▶ Material shown
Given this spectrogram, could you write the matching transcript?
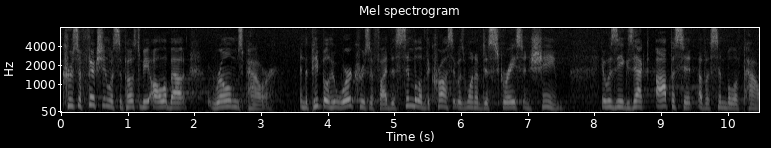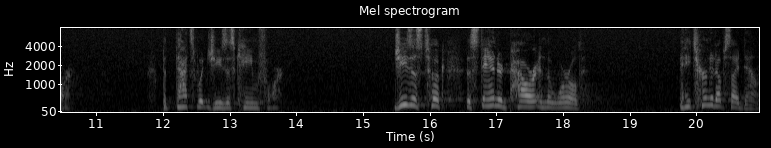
Crucifixion was supposed to be all about Rome's power. And the people who were crucified, the symbol of the cross, it was one of disgrace and shame. It was the exact opposite of a symbol of power. But that's what Jesus came for. Jesus took the standard power in the world and he turned it upside down.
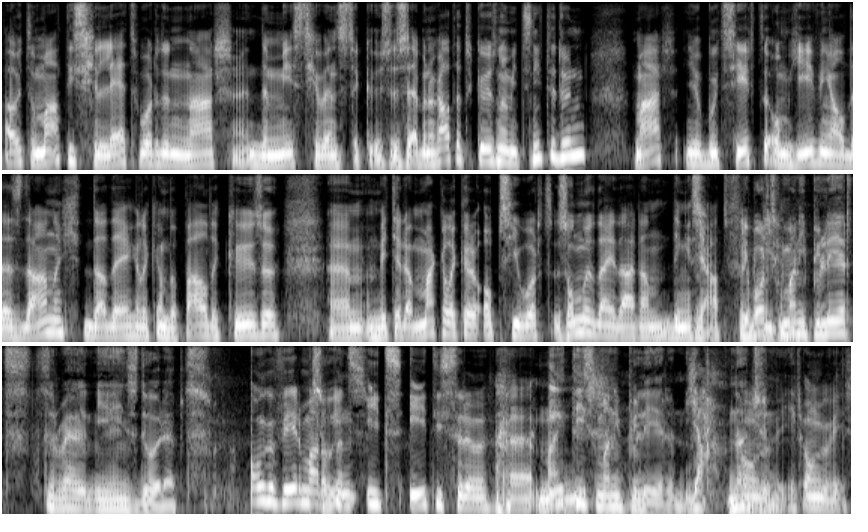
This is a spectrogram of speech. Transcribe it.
automatisch geleid worden naar eh, de meest gewenste keuze. Ze hebben nog altijd de keuze om iets niet te doen, maar je boetseert de omgeving al desdanig dat eigenlijk een bepaalde keuze um, een beetje de makkelijkere optie wordt, zonder dat je daar dan dingen ja, gaat verbieden. Je wordt gemanipuleerd terwijl je het niet eens door hebt. Ongeveer, maar Zoiets. op een iets ethischere uh, manier. Ethisch manipuleren. Ja, ongeveer. ongeveer.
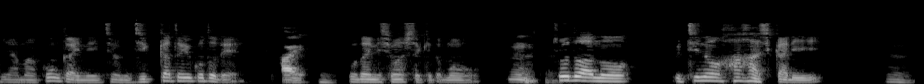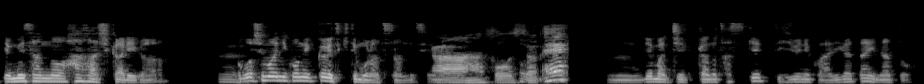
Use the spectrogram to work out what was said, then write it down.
いや、まあ今回ね、一応ね実家ということで、はい。お題にしましたけども、うん。ちょうどあの、うちの母しかり、うん。嫁さんの母しかりが、うん鹿児島にこの1ヶ月来てもらってたんですよ。ああ、そうですよね。うん、で、まあ実家の助けって非常にこうありがたいなと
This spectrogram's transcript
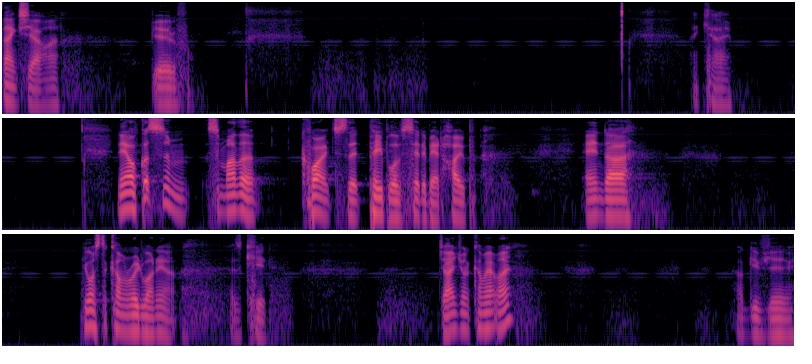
Thanks, Johan. Beautiful. Okay. Now I've got some some other quotes that people have said about hope, and uh, he wants to come and read one out as a kid. James, you want to come out, mate? I'll give you.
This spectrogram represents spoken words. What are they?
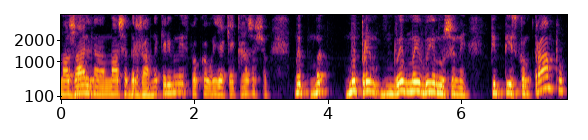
на жаль, наше державне керівництво, коли яке каже, що ми, ми, ми, ви- ми вимушені під тиском Трампу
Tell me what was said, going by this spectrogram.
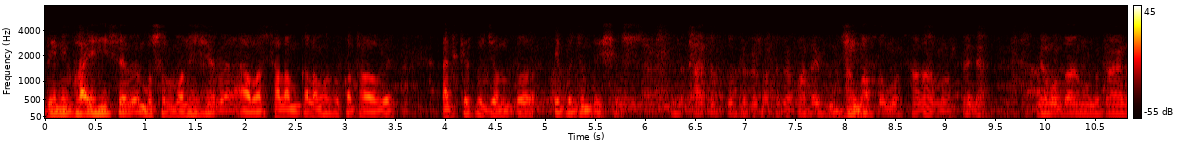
দিনী ভাই হিসেবে, মুসলমান হিসেবে আবার সালাম কালাম হবে, কথা হবে। আজকে পর্যন্ত, এ পর্যন্তই শেষ। আমরা যেমন ধরেন, মনে করেন,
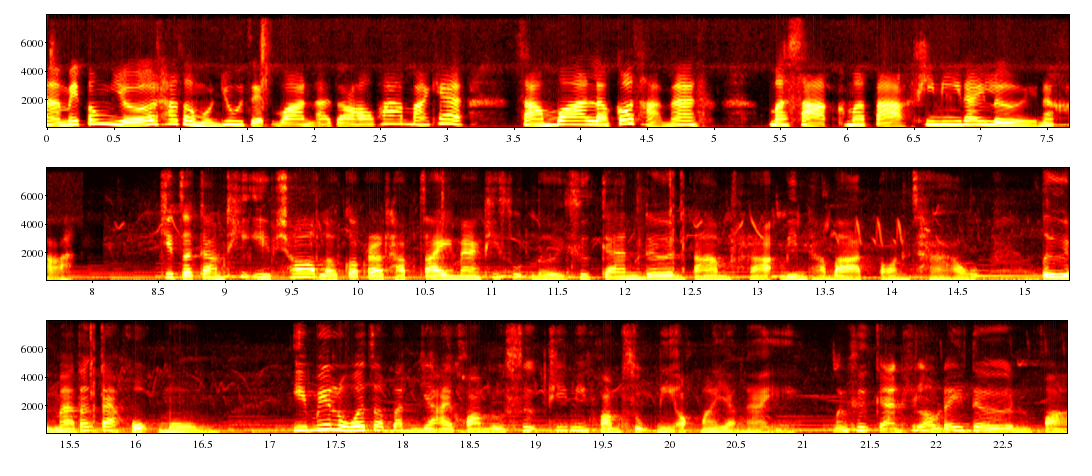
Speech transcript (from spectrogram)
มาไม่ต้องเยอะ ถ้าสมมติอยู่ 7 วัน อาจจะเอาผ้ามาแค่ 3 วัน แล้วก็สามารถมาซักมาตากที่นี่ได้เลยนะคะ กิจกรรมที่อีฟชอบแล้วก็ประทับใจมากที่สุดเลย คือการเดินตามพระบิณฑบาตตอนเช้า ตื่นมาตั้งแต่6โมงอีไม่รู้ว่าจะบรรยายความรู้สึกที่มีความสุขนี้ออกมาอย่างไง มันคือการที่เราได้เดินฝ่า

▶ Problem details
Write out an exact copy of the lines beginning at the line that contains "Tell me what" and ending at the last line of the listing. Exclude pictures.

▶ Output of the exercise
Tell me what was said, going by this spectrogram.
দিনী ভাই হিসেবে, মুসলমান হিসেবে আবার সালাম কালাম হবে, কথা হবে। আজকে পর্যন্ত, এ পর্যন্তই শেষ। আমরা যেমন ধরেন, মনে করেন,
Speech transcript (from spectrogram)
มาไม่ต้องเยอะ ถ้าสมมติอยู่ 7 วัน อาจจะเอาผ้ามาแค่ 3 วัน แล้วก็สามารถมาซักมาตากที่นี่ได้เลยนะคะ กิจกรรมที่อีฟชอบแล้วก็ประทับใจมากที่สุดเลย คือการเดินตามพระบิณฑบาตตอนเช้า ตื่นมาตั้งแต่6โมงอีไม่รู้ว่าจะบรรยายความรู้สึกที่มีความสุขนี้ออกมาอย่างไง มันคือการที่เราได้เดินฝ่า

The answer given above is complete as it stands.